###The easy way
Use the provided Makefile
make
make test
This will build the SympyTeX package, and also create a sample document.
###The hard way
To build the SympyTeX package you will need to install some extra LaTeX
packages (makecmds.sty)
aptitude install texlive-latex-extra
Then do:
0. Run `latex sympytexpackage.ins'
If a PDF file of the documentation wasn't included with this
distribution of SympyTeX, you will need to build the documentation
yourself. To do that:
1. Run `latex sympytexpackage.dtx'
2. Run `python sympytexpackage.sympy'
3. Run the indexing commands that the .ins file told you about.
4. Run `latex sympytexpackage.dtx' again.
You can skip step 3 if you don't care about the index. You will need the
pgf and tikz packages installed to typeset the figures.
The file example.tex has, as you likely guessed, a bunch of examples
showing you how this package works.
##Building a debian package
This is work-in-progress. But you should be able to build one using
make deb
##Credits
SympyTeX builds on a lot of work by others; in particular the work of
Dan Drake who created the sagetex package on which
sympytex is based. See the "Credits" section
of the documentation for credits. The source code may be modified and
distributed under the terms of the GPL, v2 or later; the documentation
may be modified and distributed under a Creative Commons Attribution -
Noncommercial - Share Alike 3.0 License. See the "Copying and licenses"

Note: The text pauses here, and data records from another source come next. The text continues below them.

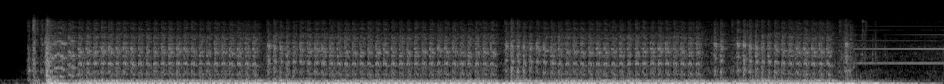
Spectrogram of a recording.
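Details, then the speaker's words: Ford 7.3 Powerstroke diesel with hot no-start, after IPR valve replacement: steady cranking about 200 strokes a minute for eight seconds without catching; cam sensor suspected faulty, to be retested warm. "okay so cam sensor must have been doing weird things i guess we'll have to take it get it warmed up to see what it sounds like see what it doe"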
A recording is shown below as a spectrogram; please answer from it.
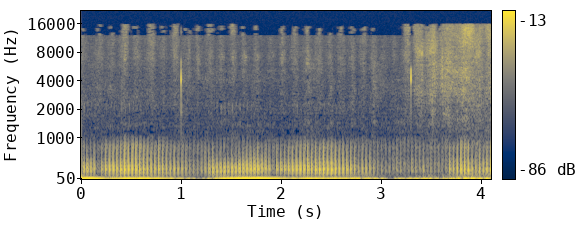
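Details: Purring from Rangi, the youngest pet cat, recorded indoors up close for ASMR: a steady low rumbling purr pulsing in breath-length swells, with faint clicks and a soft high hiss above.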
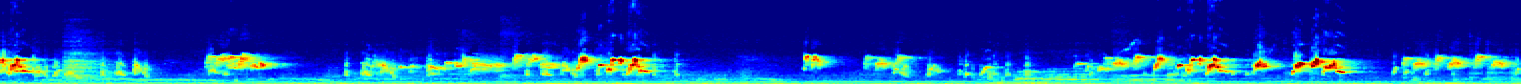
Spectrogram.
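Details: Decoy red-whiskered bulbul singing long runs of rapid chattering, warbled notes in clustered bursts, with brief quiet gaps and a low steady hum in the background.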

section of the documentation.
Please let me know if you find any bugs or have any ideas for
improvement!
- Tim Molteno